Jesus said to come down off the mountain. Jesus said, “Carry your cross.” What does that look like?
As I considered that question I couldn’t help but think of someone who we heard this week lost her life because she gave it to others. You probably read or heard about Kara Mueller’s death in Syria. She died while in captivity to the evil that is ISIS or ISIL or the Islamic State or whatever you want to call it.
Listen to what she wrote in a 2011 letter to her parents: “I will always seek God. Some people find God in nature. Some people find God in love. I find God in suffering. I’ve known for some time what my life’s work is, using my hands as tools to relieve suffering.”
Kayla Mueller saw God in suffering. She saw the God who suffered and died on a cross. She refused to stay on the mountaintop. She found God down in that valley where troubles and danger lurked. She refused to stay on the mountaintop. Kayla Mueller’s journey took her to India and Israel and to the Palestinian Territories and finally to Syria. According to CNN, she was drawn to help Syrian refugees on the border between Turkey and Syria where she was kidnapped in August 2013.
Even in captivity, she was a light in the darkness. Again according to CNN, Reverend Kathleen Day, who headed a campus ministry Kayla had joined at Northern Arizona University, recalled that she wrote in a letter from captivity that she tried to teach crafts to her ISIS guards, including how to make origami peace cranes. Listen to what Reverend Day said, “We delight in that. She said she found freedom even in captivity.”
As Christians, we are called to acknowledge that suffering is part of this fallen world, but we are never called to a fatalistic attitude that “well, that’s just the way it is.” No! We are called to respond to suffering and lessen it where we can. Listen to more of Kayla’s words, this time to a Kiwanis Club meeting when she visited home a few years ago: “For as long as I live, I will not let this suffering be normal. I will not let this be something we just accept.”
Brothers and sisters, you and I may not be called to go to Syria or India or anywhere other than our own neighborhood. But we are called to GO! To be inspired and emboldened by the mountaintop but to leave it, to follow Jesus down and confront the suffering we find there. We are called to follow Jesus to Jerusalem, where by his death he not only saved us but demonstrated that he does not avoid suffering, he is always THERE in our suffering.
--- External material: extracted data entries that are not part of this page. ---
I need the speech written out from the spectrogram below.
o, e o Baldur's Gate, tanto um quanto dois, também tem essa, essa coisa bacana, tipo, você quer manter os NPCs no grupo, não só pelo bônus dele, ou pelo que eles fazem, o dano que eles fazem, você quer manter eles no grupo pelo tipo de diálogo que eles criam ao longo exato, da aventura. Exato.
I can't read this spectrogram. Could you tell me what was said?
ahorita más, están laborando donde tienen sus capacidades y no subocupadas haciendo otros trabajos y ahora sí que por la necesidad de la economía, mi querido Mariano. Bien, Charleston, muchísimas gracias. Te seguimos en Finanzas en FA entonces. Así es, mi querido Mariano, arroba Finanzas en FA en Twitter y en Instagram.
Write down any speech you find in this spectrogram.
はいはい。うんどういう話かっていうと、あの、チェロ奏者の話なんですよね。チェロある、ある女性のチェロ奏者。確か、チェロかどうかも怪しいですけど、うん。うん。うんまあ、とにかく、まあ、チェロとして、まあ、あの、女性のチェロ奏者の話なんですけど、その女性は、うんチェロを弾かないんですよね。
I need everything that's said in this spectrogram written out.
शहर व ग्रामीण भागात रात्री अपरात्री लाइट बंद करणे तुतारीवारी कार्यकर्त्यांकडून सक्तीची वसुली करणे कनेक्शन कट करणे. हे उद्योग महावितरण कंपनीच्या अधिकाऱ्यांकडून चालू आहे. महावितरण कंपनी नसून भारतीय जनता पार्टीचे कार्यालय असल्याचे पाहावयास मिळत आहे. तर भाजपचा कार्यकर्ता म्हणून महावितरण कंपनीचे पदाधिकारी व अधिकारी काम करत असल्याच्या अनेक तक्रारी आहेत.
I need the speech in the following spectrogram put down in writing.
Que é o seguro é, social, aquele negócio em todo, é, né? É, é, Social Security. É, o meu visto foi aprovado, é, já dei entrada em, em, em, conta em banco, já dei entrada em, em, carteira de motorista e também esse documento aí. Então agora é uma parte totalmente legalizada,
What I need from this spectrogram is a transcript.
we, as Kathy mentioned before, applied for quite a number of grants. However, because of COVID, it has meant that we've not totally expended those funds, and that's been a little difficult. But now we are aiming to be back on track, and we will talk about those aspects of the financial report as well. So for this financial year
“Carrying your cross” means to respond rather than turn from the suffering of others, to be willing to be vulnerable for another person.
I could name many examples of cross-carrying just in our congregation. Those who give up so much to care for sick loved ones, especially those who sacrifice much of their lives to do everything for husbands and wives and mothers and fathers with suffering for dementia. There is cross-carrying in actions of concern for families that are struggling with relationships or finances. There is cross-carrying in sacrificial work for and support of the ministries of the church that reach out to those who suffer.
God is there in our suffering. God is there in the suffering of others. That is where WE are called to be as the hands and feet and mouths of God’s love.
Let me share just a few more words from Kayla, from a letter she wrote to her parents from captivity. They are words of faith, they are words of hope, they are words that exhort us to action – to cross-carrying, to following Jesus to Jerusalem, to coming down from the mountain:
“Please be patient, give your pain to God. I know you would want me to remain strong. That is exactly what I will be doing. Do not fear for me, continue to pray as will I. By God’s will we will be together soon.”
Let us pray for Kayla’s family that they will be filled by the hope of those words, that through the Cross and the empty tomb not even death can interfere with the hope of reunion.